What Is Graviola?
Graviola is a spiked fruit from South America and the Caribbean that has a custard-like consistency and a sweet and sour taste. This rainforest treasure goes by many names—soursop, guanaba, cherimoya—and its leaves and bark have been brewed into healing teas by Amazon natives for thousands of years. It’s a traditional remedy for diarrhea, dysentery, arthritis, liver problems, parasites, worms, and fever. And although there’s no hard evidence, some research suggests that the phytochemicals in graviola have the potential to be a potent cancer cure.
The active compounds in graviola, called annonaceous acetogins, may arrest cancer tumor growth and protect the body from developing cancer cells.

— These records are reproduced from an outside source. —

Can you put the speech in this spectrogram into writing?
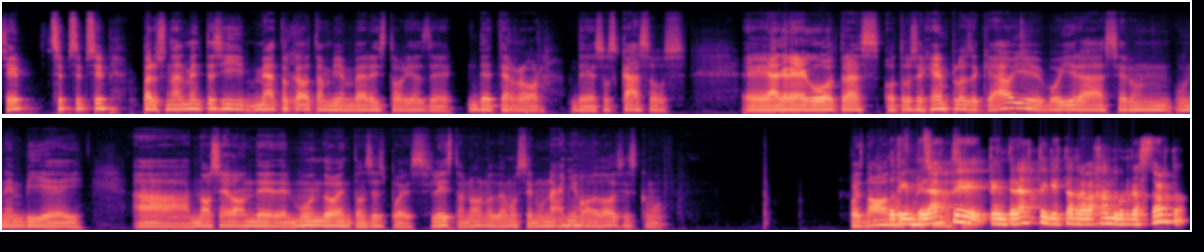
Sí, sí, sí, sí. Personalmente sí me ha tocado también ver historias de, de terror de esos casos. Eh, agrego otras, otros ejemplos de que, ah, oye, voy a ir a hacer un, un MBA a no sé dónde del mundo, entonces pues listo, ¿no? Nos vemos en un año o dos y es como... Pues no. ¿O te, enteraste, te enteraste que está trabajando por una startup?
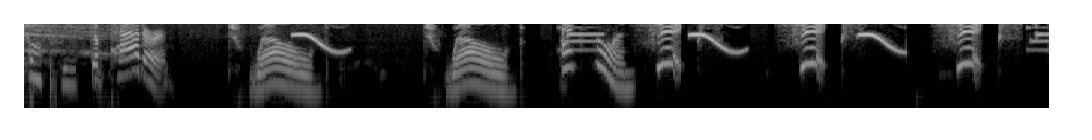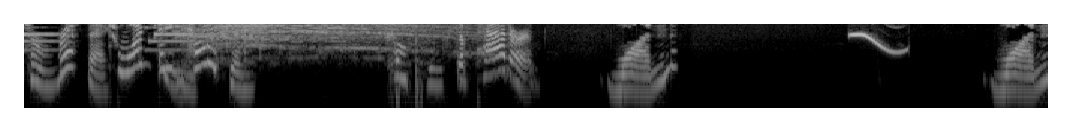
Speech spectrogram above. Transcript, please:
Complete the pattern. Twelve. Twelve. Excellent. Six. Six. Six. Terrific. Twenty. Intelligent. Complete the pattern. One. One.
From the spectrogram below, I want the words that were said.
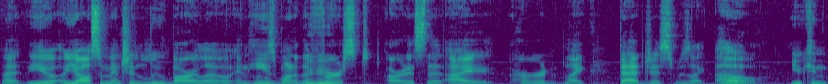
but you you also mentioned lou barlow and he's one of the Mhm. first artists that i heard like that just was like oh you can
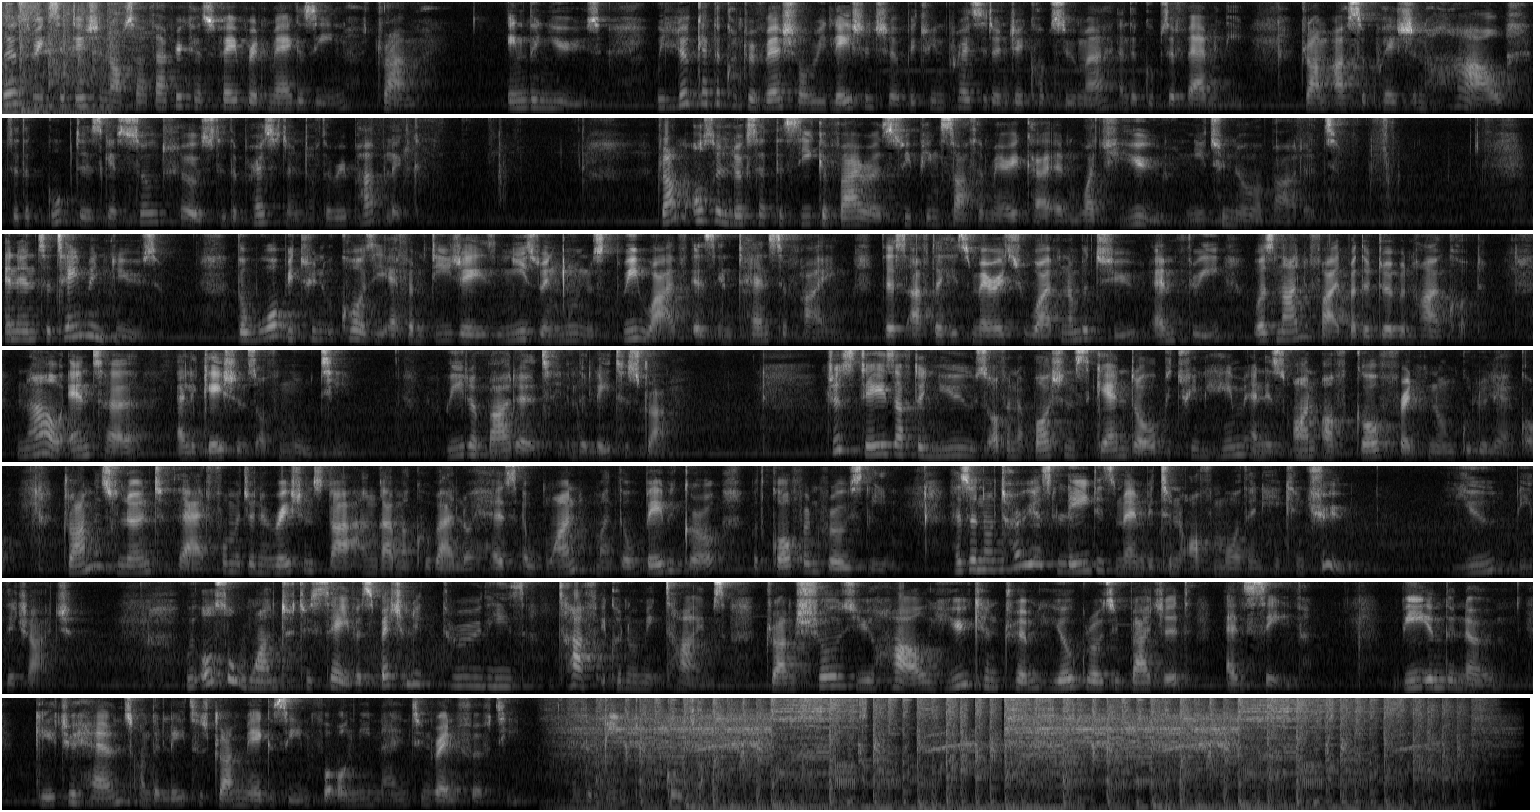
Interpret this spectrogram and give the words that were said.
this week's edition of South Africa's favorite magazine, Drum, in the news, we look at the controversial relationship between President Jacob Zuma and the Gupta family. Drum asks the question how did the Guptas get so close to the President of the Republic? Drum also looks at the Zika virus sweeping South America and what you need to know about it. In entertainment news, the war between Ukhozi FM DJ's Ngizwe Mchunu's three wives is intensifying. This after his marriage to wife number two and three was nullified by the Durban High Court. Now enter allegations of muti. Read about it in the latest Drum. Just days after news of an abortion scandal between him and his on-off girlfriend Nonkululeko, dramas learned that former Generation star Anga Makubalo has a one-month-old baby girl with girlfriend Rosaline. Has a notorious ladies' man bitten off more than he can chew? You be the judge. We also want to save, especially through these tough economic times. Drum shows you how you can trim your grocery budget and save. Be in the know. Get your hands on the latest drum magazine for only 19 Rand 15. And the beat goes on.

A 2001 study published in the Journal of Natural Products reported that a compound extracted from graviola seeds killed liver cancer cells without harming healthy cells.
A 2001 study from Virginia Tech researchers was published in Nutrition and Cancer. Results indicated that the phytochemicals in graviola reduced breast cancer tumor growth in vitro and in mice by 32% overall.
A 2010 study published in the journal Molecules showed that annonaceous acetogins slowed the spread of lung cancer cells and laryngeal cancer cells.
A 2012 study published in Cancer Letters by University of Nebraska Medical Center researchers showed that graviola killed pancreatic cancer cells in test tubes and in animals and humans by inhibiting signaling pathways and slowing the rate of cancer cell division, growth, and metastases.
Graviola gained its reputation as a cancer cure mainly due to research from Purdue University’s School of Pharmacy and Pharmaceutical Sciences. Research showed that annonaceous acetogins significantly suppressed cancer cells while leaving normal cells unscathed, but these were test-tube results, not human clinical trials. Also, researchers tested annonaceous acetogins extracted not from graviola, but from annoma glabra, a tropical tree that grows in Florida and bears pond apple fruit.
Health Benefits of Graviola
The FDA does not support graviola as an anti-cancer agent, and has gone so far as to insist that certain websites that publish info about graviola’s anti-cancer effects remove the claims or face penalties. The FDA has, however, approved graviola as an immune-boosting fruit. Graviola may also…
- Help boost circulation
- Provide antioxidant protection against free radicals
- Support your lymphatic system